[Records contained in a dataset]
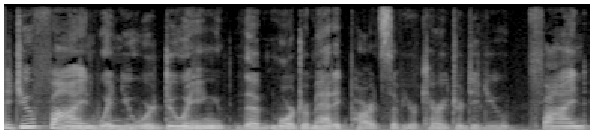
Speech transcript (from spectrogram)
Did you find when you were doing the more dramatic parts of your character, did you find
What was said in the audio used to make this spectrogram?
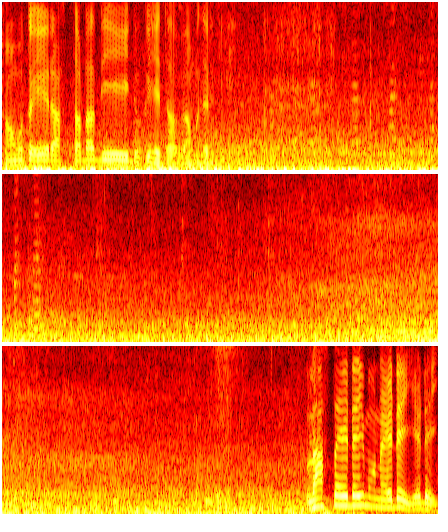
সম্ভবত এই রাস্তাটা দিয়েই ঢুকে যেতে হবে আমাদেরকে। রাস্তা এটাই মনে এটাই এটাই।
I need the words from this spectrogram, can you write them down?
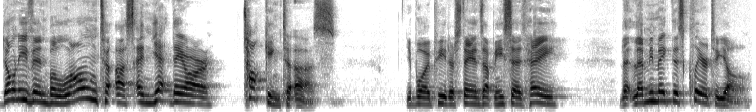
don't even belong to us, and yet they are talking to us. Your boy Peter stands up and he says, Hey, let, let me make this clear to y'all.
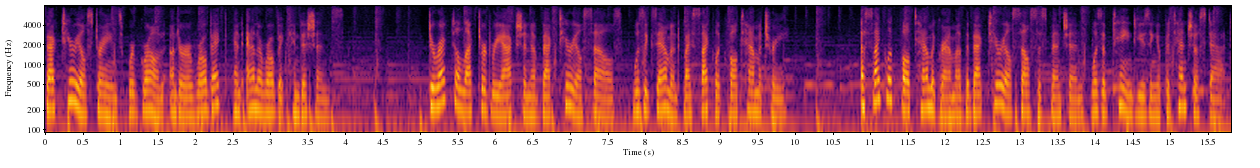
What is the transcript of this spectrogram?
Bacterial strains were grown under aerobic and anaerobic conditions. Direct electrode reaction of bacterial cells was examined by cyclic voltammetry. A cyclic voltammogram of the bacterial cell suspension was obtained using a potentiostat.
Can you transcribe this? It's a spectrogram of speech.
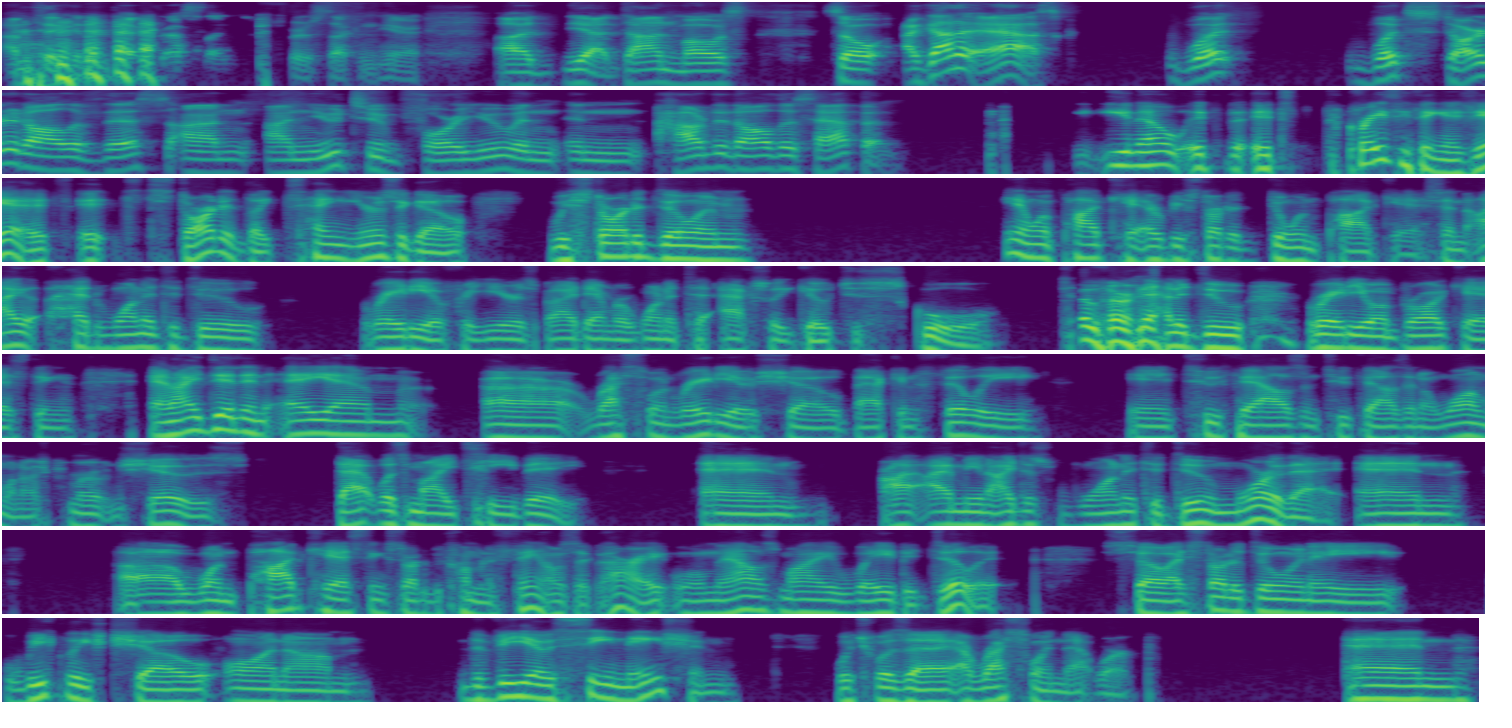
i'm thinking impact wrestling for a second here. Uh yeah don most. So i gotta ask what what started all of this on on YouTube for you and and how did all this happen? You know, it it's the crazy thing is, yeah, it it started like 10 years ago. We started doing, you know, when podcast everybody started doing podcasts, and I had wanted to do radio for years, but I never wanted to actually go to school to learn how to do radio and broadcasting. And I did an AM uh, wrestling radio show back in Philly in 2000, 2001 when I was promoting shows. That was my TV. And I, I mean, I just wanted to do more of that. And uh, when podcasting started becoming a thing, I was like, all right, well, now's my way to do it. So I started doing a weekly show on um, the VOC Nation, which was a, a wrestling network. And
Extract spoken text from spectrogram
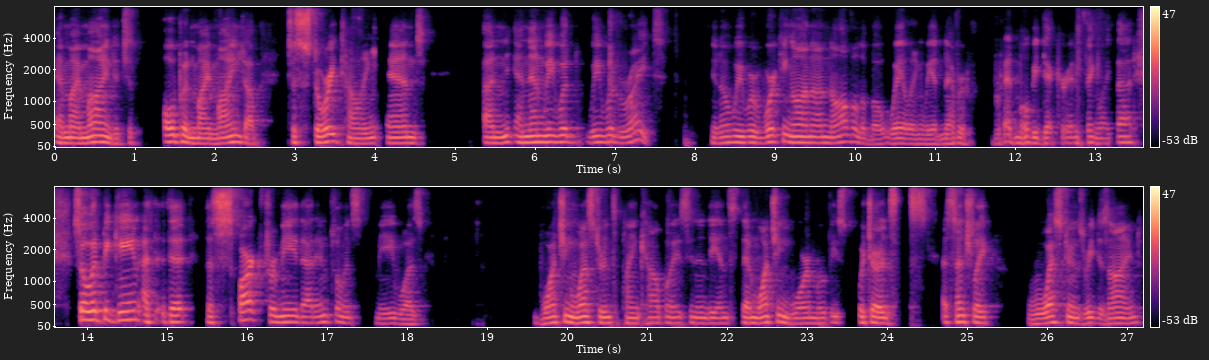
and my mind, it just opened my mind up to storytelling and and and then we would we would write you know we were working on a novel about whaling we had never read moby dick or anything like that so it began the the spark for me that influenced me was watching westerns, playing cowboys and Indians, then watching war movies, which are essentially westerns redesigned.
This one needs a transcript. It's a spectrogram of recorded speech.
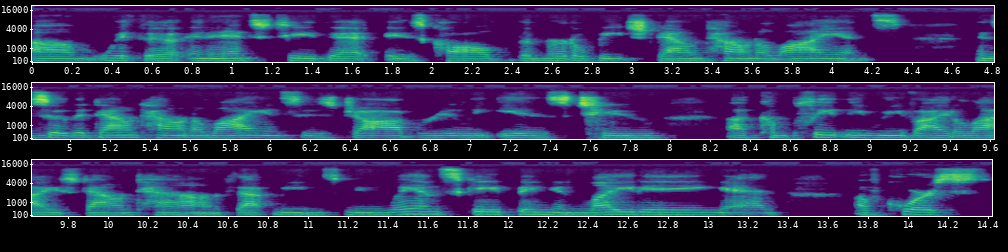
um, with a, an entity that is called the Myrtle Beach Downtown Alliance. And so the Downtown Alliance's job really is to uh, completely revitalize downtown. If that means new landscaping and lighting and of course,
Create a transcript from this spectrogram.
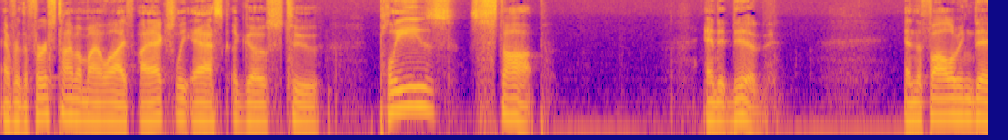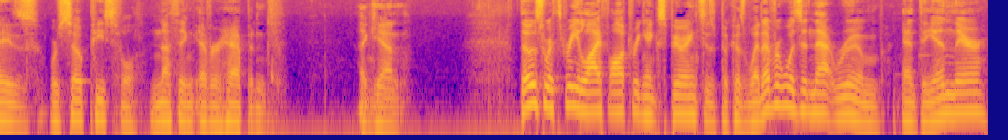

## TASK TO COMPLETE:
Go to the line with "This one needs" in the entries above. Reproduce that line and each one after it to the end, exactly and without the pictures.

## RESPONSE:
This one needs a transcript. It's a spectrogram of recorded speech.
um, with a, an entity that is called the Myrtle Beach Downtown Alliance. And so the Downtown Alliance's job really is to uh, completely revitalize downtown. If that means new landscaping and lighting and of course,
Create a transcript from this spectrogram.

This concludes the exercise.